Easton Davy on Charlie Parker

“Charlie ‘Bird’ Parker” could play very fast! His music seemed to flow from his fingers without any effort. A genius, creating improvisations like water. He was one of a kind. People always tell me: Easton, you are painting so fast! In that sense I feel related to Parker.”

“I am not like the great masters that spent months or even years on their work. When I was younger, I felt a bit less than the academic painters because my approach is so different. Even though I went to art school, I like to be around people from the street. During the eighties I hung around with graffiti artists. I liked the way they express themselves. I started to paint faster and faster with traditional art and paint, that’s why I can do live action painting on jazz festivals. The way “Bird” played his music, inspired me as much as his “sound”, his ability to improvise and still hitting the notes right and fast is quite frankly unique and astonishing.”

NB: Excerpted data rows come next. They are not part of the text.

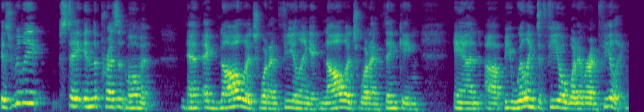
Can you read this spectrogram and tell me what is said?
is really stay in the present moment and acknowledge what I'm feeling, acknowledge what I'm thinking, and uh, be willing to feel whatever I'm feeling.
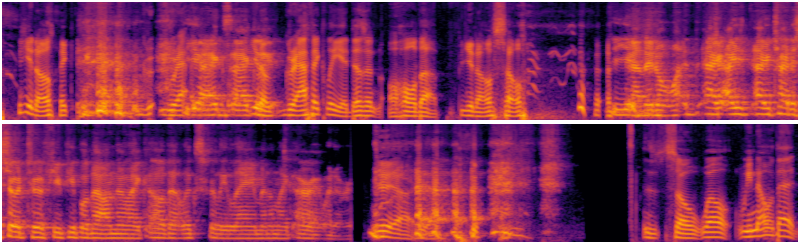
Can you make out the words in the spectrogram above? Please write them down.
you know, like yeah exactly you know, graphically it doesn't hold up, you know." So yeah they don't want I, I i try to show it to a few people now and they're like oh that looks really lame and i'm like all right whatever yeah, yeah. So well we know that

Charlie "Bird" Parker, born on August 29, 1920, and passing away on March 12, 1955, was an influential American jazz saxophonist and composer. He is widely considered one of the most significant and influential musicians in the history of jazz and one of the greatest saxophonists of all time.

Parker played a key role in the development of bebop, a complex, improvisational style of jazz that emerged in the 1940s. Parker's innovative approach to improvisation, his virtuosic saxophone playing, and his groundbreaking compositions had a profound impact on the jazz world. 

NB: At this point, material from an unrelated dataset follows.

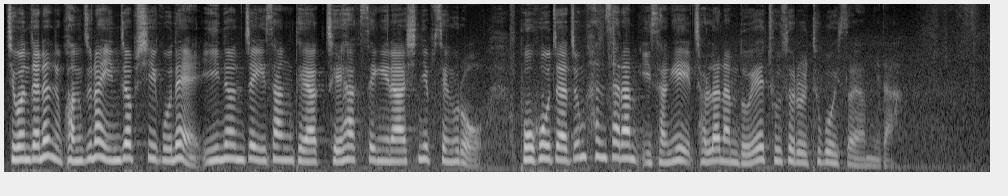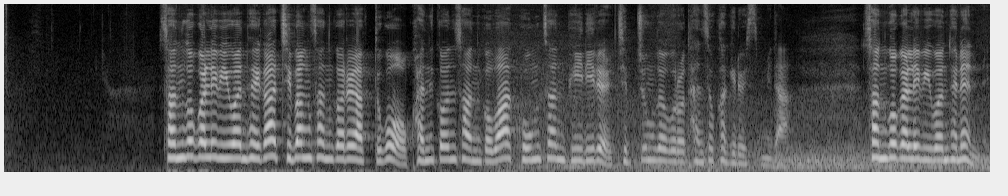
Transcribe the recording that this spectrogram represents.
지원자는 광주나 인접시군의 2년제 이상 대학 재학생이나 신입생으로 보호자 중 한 사람 이상이 전라남도에 주소를 두고 있어야 합니다. 선거관리위원회가 지방선거를 앞두고 관건선거와 공천 비리를 집중적으로 단속하기로 했습니다. 선거관리위원회는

He was known for his fast tempos, intricate melodic lines, and advanced harmonic progressions. His recordings, such as "Koko," "Yardbird Suite," and "Confirmation," are considered classics of the bebop era.Tragically, Parker's life was marked by struggles with drug addiction and alcoholism, which ultimately led to his untimely death at the age of 34. Despite his short life, his musical legacy continues to inspire generations of musicians, and his contributions to jazz remain highly regarded to this day.